OSV publisher Scott Richert writes in his latest “From the Chapel” post that “Our attempts…
From the Chapel — May 9: Know your limits
“From the Chapel” is a series of short, daily reflections on life and faith in a time of uncertainty. As people across the world cope with the effects of the coronavirus — including the social isolation necessary to combat its spread — these reflections remind us of the hope that lies at the heart of the Gospel.
I don’t read a lot of opinion pieces. That’s not something new; it’s been true since my last years of college, and certainly since graduate school. It is something, though, that may seem odd, since for 22 years I edited a magazine of political, economic and cultural commentary. And I wrote more than a few opinion pieces for that magazine, and for other opinion magazines and websites.
I have opinions — many of them, in fact. But over the years, as I’ve become less and less interested in reading opinion pieces, I’ve also become more comfortable with not having an opinion about everything under the sun. There was a time — especially in my 20s to mid-30s — when I felt it necessary to provide an answer to pretty much any question that someone asked me. In my 40s, that tendency greatly lessened. Today, I’m happy to say, “I don’t know” or “I have no opinion.”

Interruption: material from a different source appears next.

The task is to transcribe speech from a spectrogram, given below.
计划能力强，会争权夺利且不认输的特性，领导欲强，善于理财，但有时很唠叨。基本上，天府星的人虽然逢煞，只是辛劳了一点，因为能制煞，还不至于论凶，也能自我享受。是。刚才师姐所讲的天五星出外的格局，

Throughout most of human history, the young have looked up to their elders in the belief that with age comes wisdom. To the extent that that’s true, such wisdom has come from knowledge derived empirically — that is, from experience. The more extensive one’s experience, the more clear certain things become. One of those things is the limits of one’s own experience. Knowing one’s limits may, in fact, be the greatest type of wisdom — outside of wisdom as a supernatural grace given to us by the Holy Spirit at our baptism, and perfected at our confirmation.

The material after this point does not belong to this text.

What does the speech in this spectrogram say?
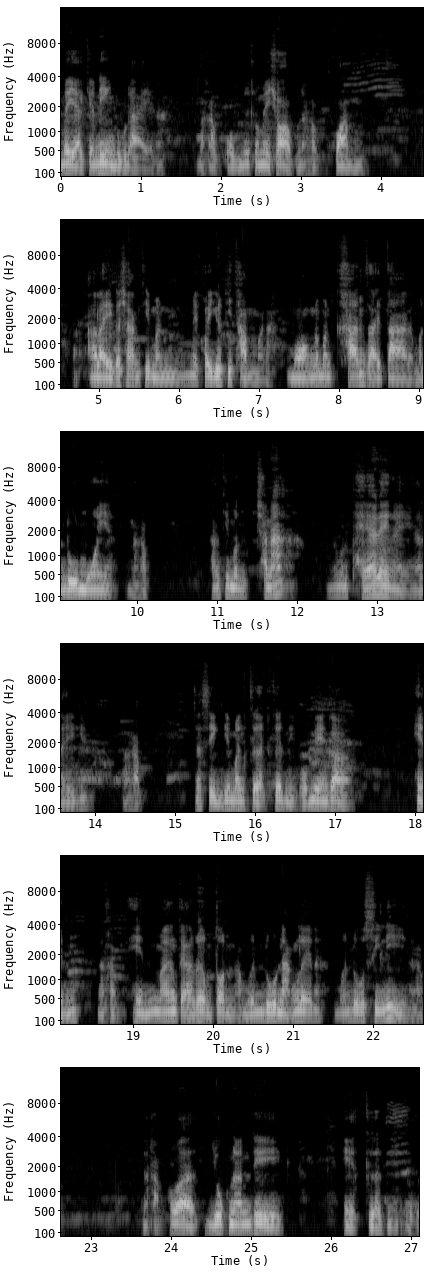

For many decades now, the respect of the young for the wisdom of their elders has been eroding, especially in the United States, in part because of the development of a cult of youth (embodied in the creation of the “teenager”), in part because the increasing atomization in our society has broken the bonds between generations, and in part because fewer and fewer people seem to be developing a sense of their own limits as they age. We have a culture that encourages older people not simply to remain youthful, which is a good thing, but also never to outgrow juvenile behaviors by putting limits on their will and their desires, which is not a good thing.
When the elderly are seen less and less as a font of wisdom and more and more as burdens to be carried by younger generations, the bonds between generations break down even further. And that has consequences, some of which we’re seeing during the current pandemic. How often have we heard (or seen as posts on Facebook) acquaintances and even friends declare that COVID-19 is not really something to be concerned about, because most of those who are dying are elderly? Nursing homes — even in the best of conditions hotbeds of illness (and too often of neglect and maltreatment) — have, over the last few months, become death camps. The profoundly anti-Christian and anti-human remark that “they were going to die anyway” is repeated ad nauseam by people who say that they embrace the protection of life from the moment of conception to the moment of natural death. The virus is natural, yes, but the way in which it is ripping through nursing homes is not.
The Church has long said that we can take the measure of a society by how it treats those who are most vulnerable. By that measure, both in public action during this pandemic and public opinion about the pandemic, our society isn’t looking too great.
But that’s my opinion, and I know my limits.
Scott P. Richert is publisher of OSV.